Additionally, real estate firms such as Cal-American are seeing declines in foreclosed homes on the market.  Of the previously owned homes sold in April, only 13.5 percent were foreclosures.  In April 2012, foreclosed properties represented 30.3 percent of sales.

“Commercial real estate recorded a year of growth and expansion,” according to NAR. “Fundamentals strengthened throughout the year, with declining vacancies and rising rents.  The apartment sector was the bright star, as office and industrial spaces found favorable conditions. With a strengthening foundation, investment sales found a higher ledge on their climb from the depths of the 2008-09 Great Recession.”

The Home Price Index tracks the change in a given home’s value between subsequent sales.  The index is benchmarked to a value of 100, which is meant to represent the U.S. housing market as it existed in 1991.

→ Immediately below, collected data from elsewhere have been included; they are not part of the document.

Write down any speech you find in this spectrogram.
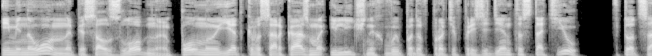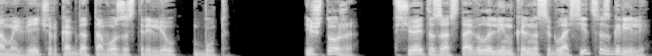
Именно он написал злобную, полную едкого сарказма и личных выпадов против президента статью в тот самый вечер, когда того застрелил Бут. И что же, все это заставило Линкольна согласиться с Грилли?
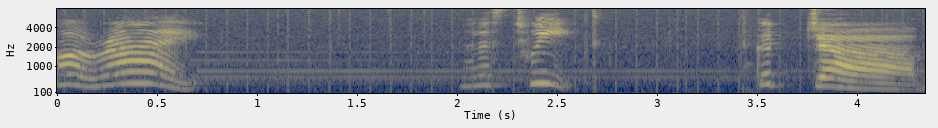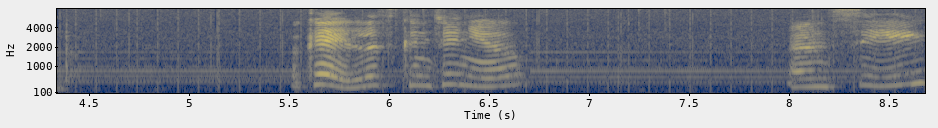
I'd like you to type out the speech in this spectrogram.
Alright. Let's tweet. Good job. Okay, let's continue. And see.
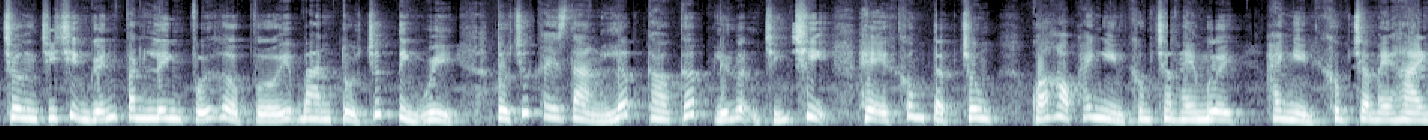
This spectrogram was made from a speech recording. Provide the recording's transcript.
trường chính trị Nguyễn Văn Linh phối hợp với Ban tổ chức tỉnh ủy tổ chức khai giảng lớp cao cấp lý luận chính trị hệ không tập trung khóa học 2020-2022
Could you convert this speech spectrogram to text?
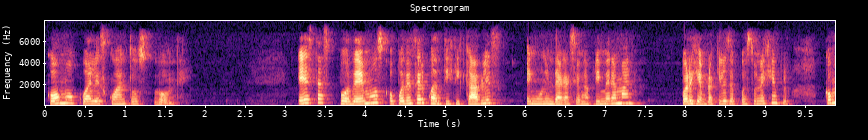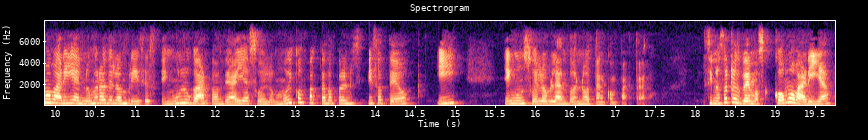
cómo, cuáles, cuántos, dónde. Estas podemos o pueden ser cuantificables en una indagación a primera mano. Por ejemplo, aquí les he puesto un ejemplo. ¿Cómo varía el número de lombrices en un lugar donde haya suelo muy compactado por el pisoteo y en un suelo blando no tan compactado? Si nosotros vemos cómo varía,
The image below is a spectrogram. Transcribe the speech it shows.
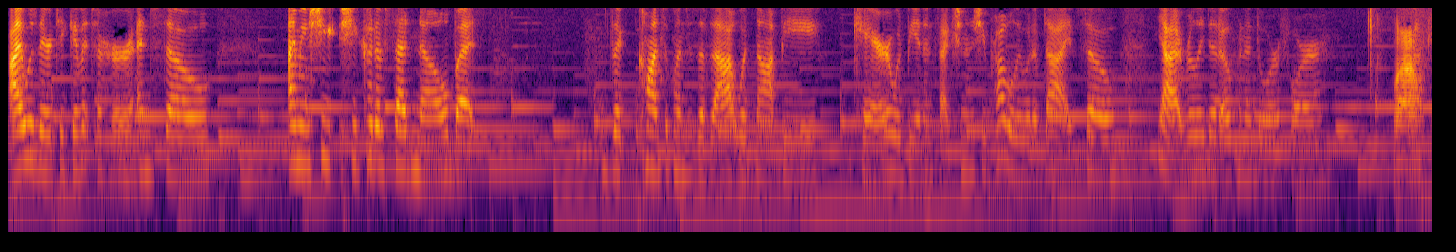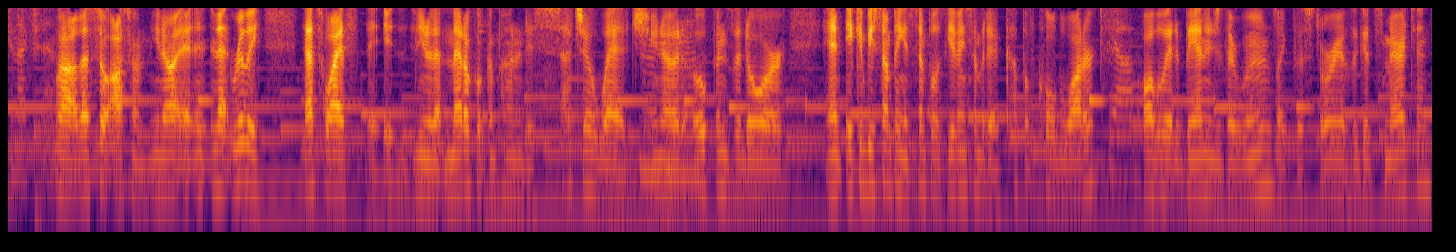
I was there to give it to her. And so I mean, she she could have said no, but the consequences of that would not be care, would be an infection, and she probably would have died. So, yeah, it really did open a door for wow that connection. Wow, that's so awesome. You know, and, and that really, that's why it, you know that medical component is such a wedge. Mm-hmm. You know, it mm-hmm. opens the door, and it can be something as simple as giving somebody a cup of cold water, yeah. all the way to bandage their wounds, like the story of the Good Samaritan.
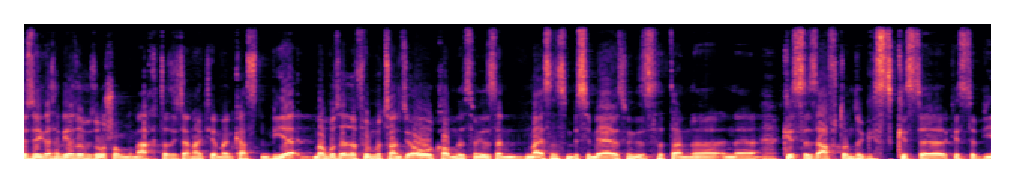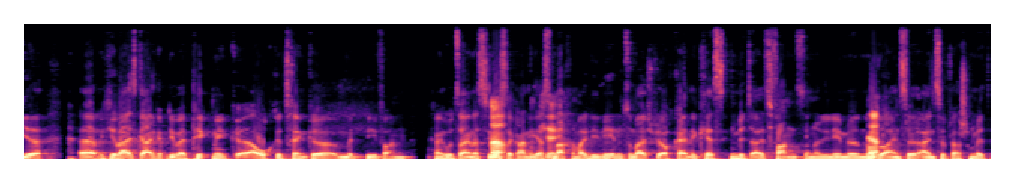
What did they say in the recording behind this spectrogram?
Deswegen, das habe ich ja sowieso schon gemacht, dass ich dann halt hier meinen Kasten Bier, man muss halt auf 25 Euro kommen, deswegen ist es dann meistens ein bisschen mehr, deswegen ist es dann äh, eine Kiste Saft und eine Kiste, Kiste Bier. Äh, ich weiß gar nicht, ob die bei Picknick auch Getränke mitliefern. Kann gut sein, dass sie ah. das da gar nicht okay. erst machen, weil die nehmen zum Beispiel auch keine Kästen mit als Pfand, sondern die nehmen nur ja. so Einzel Einzelflaschen mit.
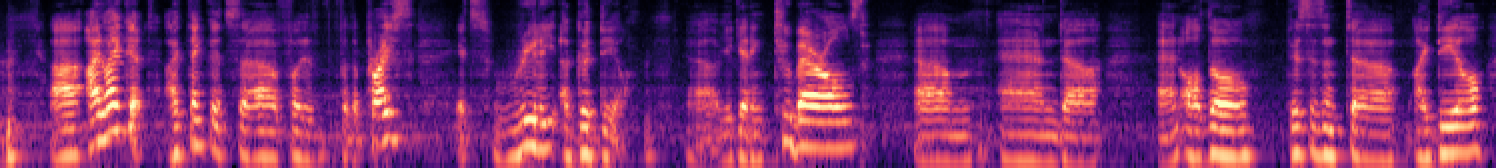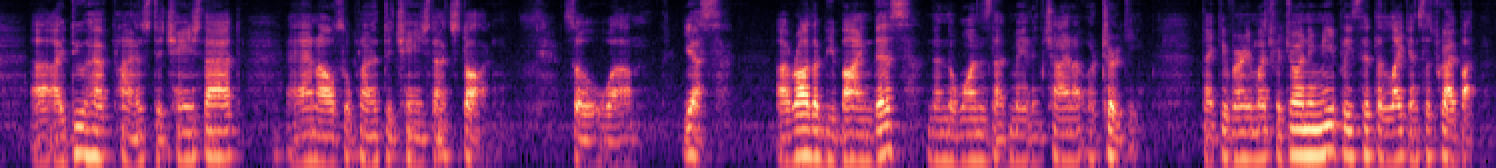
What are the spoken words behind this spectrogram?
Uh, I like it. I think it's uh, for the, for the price, it's really a good deal. Uh, you're getting two barrels, um, and uh, and although this isn't uh, ideal, uh, I do have plans to change that, and I also plan to change that stock. So um, yes, I'd rather be buying this than the ones that made in China or Turkey. Thank you very much for joining me. Please hit the like and subscribe button.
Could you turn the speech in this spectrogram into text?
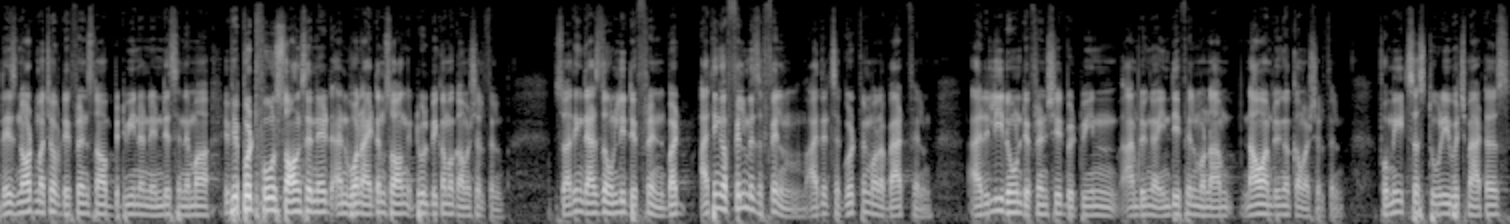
There's not much of difference now between an indie cinema. If you put four songs in it and one item song, it will become a commercial film. So I think that's the only difference. But I think a film is a film. Either it's a good film or a bad film. I really don't differentiate between I'm doing an indie film or now I'm, now I'm doing a commercial film. For me, it's a story which matters.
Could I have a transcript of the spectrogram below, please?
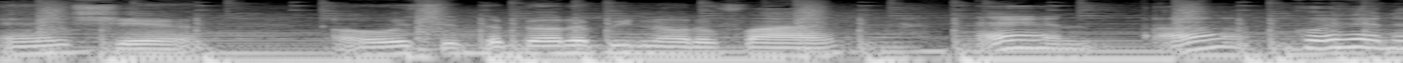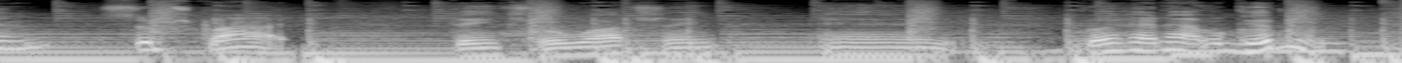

“In March 2013 — for the first time since February 2009 — the Home Price Index topped 199. More important, though, is that the Home Price Index has climbed for 14 straight months, which suggests that the U.S. housing recovery is a little more permanent than economists originally believed,” according to the Mortgage Reports.

In the current market, buyer demand is strong.  Entrepreneurs are “flipping” more houses (buying and selling a home in less than six months).  Mortgage rates also remain favorable.

The Federal Reserve’s bank prime loan remained at 3.25 percent.  “While [higher rates] may slow some of the refinance momentum, rates are nonetheless low and home-buyer affordability high, which should further aid home sales and construction in coming weeks,” Frank E. Nothaft, Freddie Mac vice president and chief economist, said earlier this week.